» Activity: Once the line holding "The words in this spectrogram, written out" is found, output it and all remaining lines of the data exactly, with every picture left out.

···

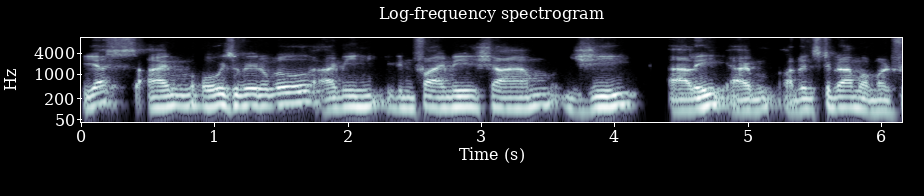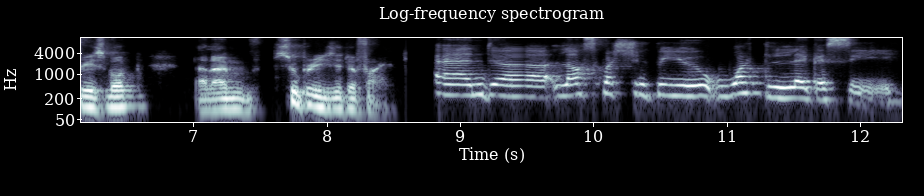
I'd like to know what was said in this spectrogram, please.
Yes, I'm always available. I mean, you can find me Sham G Ali. I'm on Instagram. I'm on Facebook, and I'm super easy to find. And uh, last question for you What legacy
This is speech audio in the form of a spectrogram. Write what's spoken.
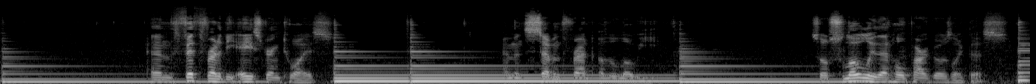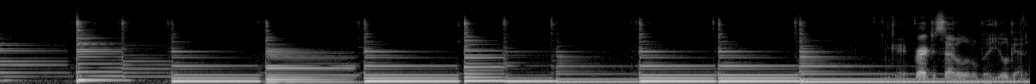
and then the 5th fret of the A string twice, and then 7th fret of the low E. So slowly that whole part goes like this. Okay, practice that a little bit, you'll get it.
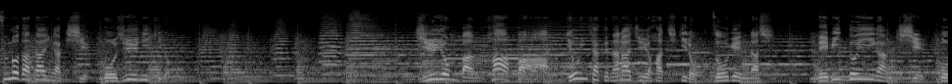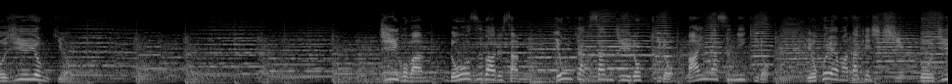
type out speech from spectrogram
角田大河騎手52キロ。14番ハーパー478キロ増減なし。デビッド・イーガン騎手54キロ。15番ローズバルサム436キロマイナス2キロ。横山武史騎手54キ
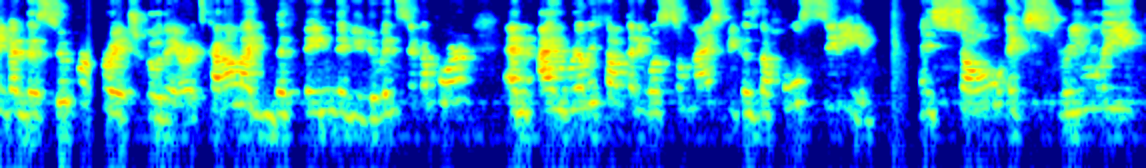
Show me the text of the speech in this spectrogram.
even the super rich go there it's kind of like the thing that you do in singapore and i really thought that it was so nice because the whole city is so extremely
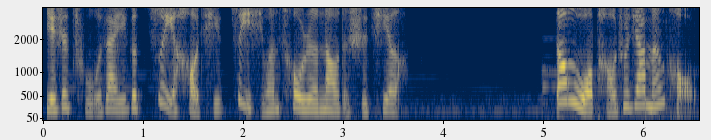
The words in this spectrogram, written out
也是处在一个最好奇、最喜欢凑热闹的时期了。当我跑出家门口，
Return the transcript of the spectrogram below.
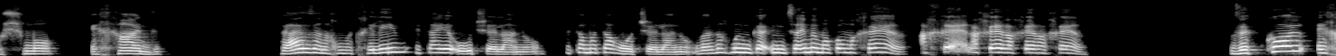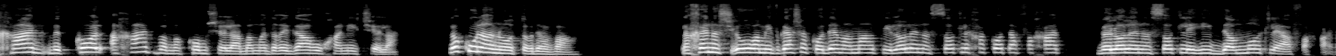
ושמו אחד. ואז אנחנו מתחילים את הייעוד שלנו, את המטרות שלנו, ואז אנחנו נמצאים במקום אחר, אחר, אחר, אחר, אחר. וכל אחד וכל אחת במקום שלה, במדרגה הרוחנית שלה. לא כולנו אותו דבר. לכן השיעור, המפגש הקודם אמרתי, לא לנסות לחקות אף אחת ולא לנסות להידמות לאף אחת.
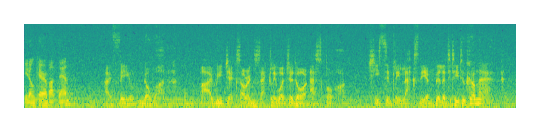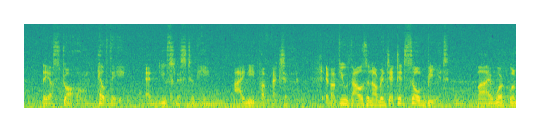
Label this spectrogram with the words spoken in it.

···

» Result of this task:
The words in this spectrogram, written out
也是处在一个最好奇、最喜欢凑热闹的时期了。当我跑出家门口，
Return the transcript of the spectrogram below.
ושמו אחד. ואז אנחנו מתחילים את הייעוד שלנו, את המטרות שלנו, ואז אנחנו נמצאים במקום אחר, אחר, אחר, אחר, אחר. וכל אחד וכל אחת במקום שלה, במדרגה הרוחנית שלה. לא כולנו אותו דבר. לכן השיעור, המפגש הקודם אמרתי, לא לנסות לחקות אף אחת ולא לנסות להידמות לאף אחת.
Label this spectrogram with the words spoken in it.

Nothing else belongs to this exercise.